Factors that Affect RV in Real Estate
When determining the rental value of a property, there are several factors that come into play. One of the most important is location. Properties in desirable neighborhoods or areas with high demand will command a higher RV than those in less sought-after locations.
Property characteristics also play a significant role in determining RV. Factors such as the age, size, and condition of the property can impact its value. Properties with more amenities and features, such as updated appliances or a pool, will generally have a higher RV than those without.
The local rental market also has a significant impact on RV. The demand for rental properties and the prices of similar properties in the area can affect the RV of a property. Real estate investors and landlords need to be aware of these market trends to accurately set their rental prices.
Property management costs can also play a role in RV. The cost of managing a rental property, including maintenance, repairs, and property management fees, will affect the profitability of the property. These costs need to be factored into the RV calculation to ensure the property is generating enough income to cover expenses and turn a profit.

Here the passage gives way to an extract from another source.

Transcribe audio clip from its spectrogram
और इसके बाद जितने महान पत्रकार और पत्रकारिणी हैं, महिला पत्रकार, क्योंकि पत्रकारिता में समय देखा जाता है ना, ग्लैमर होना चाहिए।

Tenant considerations can also impact RV. For example, tenants with good credit scores and a history of on-time rent payments may be more desirable and can help landlords command a higher RV. On the other hand, tenants with poor credit or a history of late payments may negatively impact RV and increase the risk of rental defaults or evictions.
Location and Neighborhood

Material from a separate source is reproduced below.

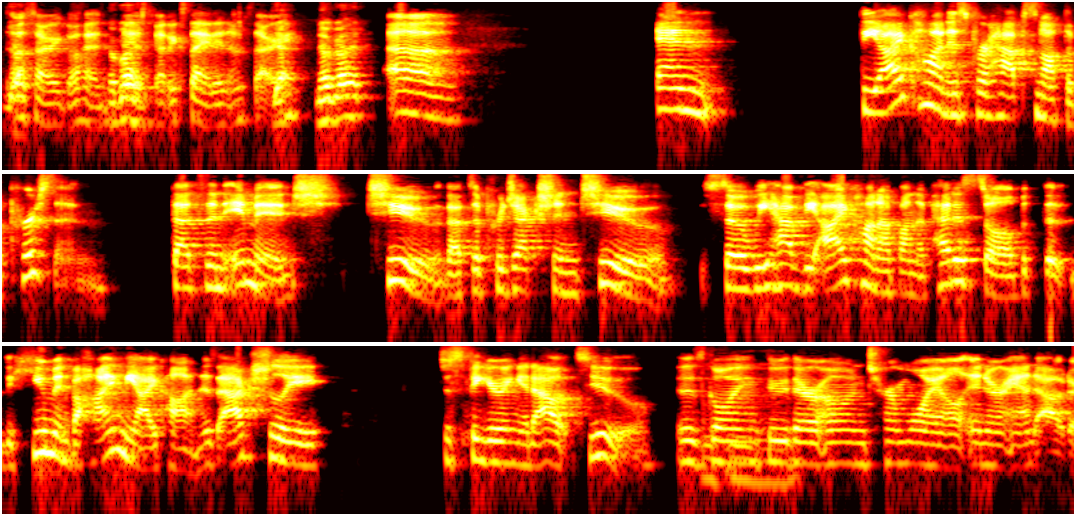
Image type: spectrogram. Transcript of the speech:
yeah. oh sorry go ahead, no, go ahead. i just got excited i'm sorry yeah. no go ahead um and the icon is perhaps not the person that's an image too that's a projection too so we have the icon up on the pedestal but the, the human behind the icon is actually just figuring it out too is going mm-hmm. through their own turmoil inner and outer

One of the most important factors that affect real estate value is location. Properties located in highly desirable areas typically have a higher market value than those in less desirable areas. For example, homes located near popular schools, major shopping centers, and transportation hubs tend to have a higher residential value.
Another key factor is the neighborhood. Buyers typically prefer neighborhoods that are safe, have low crime rates, and have access to community amenities such as parks and recreational facilities. These features can add significant value to a property, while neighborhoods with high crime rates and poor amenities can have the opposite effect.

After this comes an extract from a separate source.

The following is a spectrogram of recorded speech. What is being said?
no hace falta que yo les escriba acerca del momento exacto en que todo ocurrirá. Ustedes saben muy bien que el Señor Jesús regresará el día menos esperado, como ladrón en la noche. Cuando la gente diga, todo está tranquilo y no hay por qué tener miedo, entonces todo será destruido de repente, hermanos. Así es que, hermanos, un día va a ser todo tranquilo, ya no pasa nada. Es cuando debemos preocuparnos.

Additionally, the surrounding environment can impact a property’s value. For example, properties located near bodies of water, such as lakes or oceans, or with scenic views, such as mountains or city skylines, can have a higher market value than those without these features.
Frequently Asked Questions
How is RV determined for a property?
RV is determined by the local government using a range of factors such as property size, location, age, and condition. The valuation is updated periodically to reflect changes in the market conditions and property values.
Why is RV important in real estate?
RV is important because it affects the amount of rates or taxes that a property owner has to pay to the local government. It is also used by banks and lenders to determine the value of a property for lending purposes.
How does RV differ from market value?
Market value is the estimated amount that a property would sell for in the current market conditions, while RV is a valuation used for rating or taxing purposes by the local government. Market value is influenced by factors such as supply and demand, economic conditions, and buyer preferences, while RV is primarily based on the physical characteristics of the property.
Can RV be challenged or appealed?
Yes, property owners have the right to challenge or appeal their RV if they believe it is inaccurate or unfair. They can provide evidence to support their case, such as recent property sales or renovations that have increased the value of the property.
Is RV the same as replacement value?
No, RV is not the same as replacement value. Replacement value is the cost of rebuilding a property to the same standard and size as the original, while RV is a valuation used for rating or taxing purposes by the local government. Replacement value is typically higher than RV, as it includes factors such as construction costs and materials.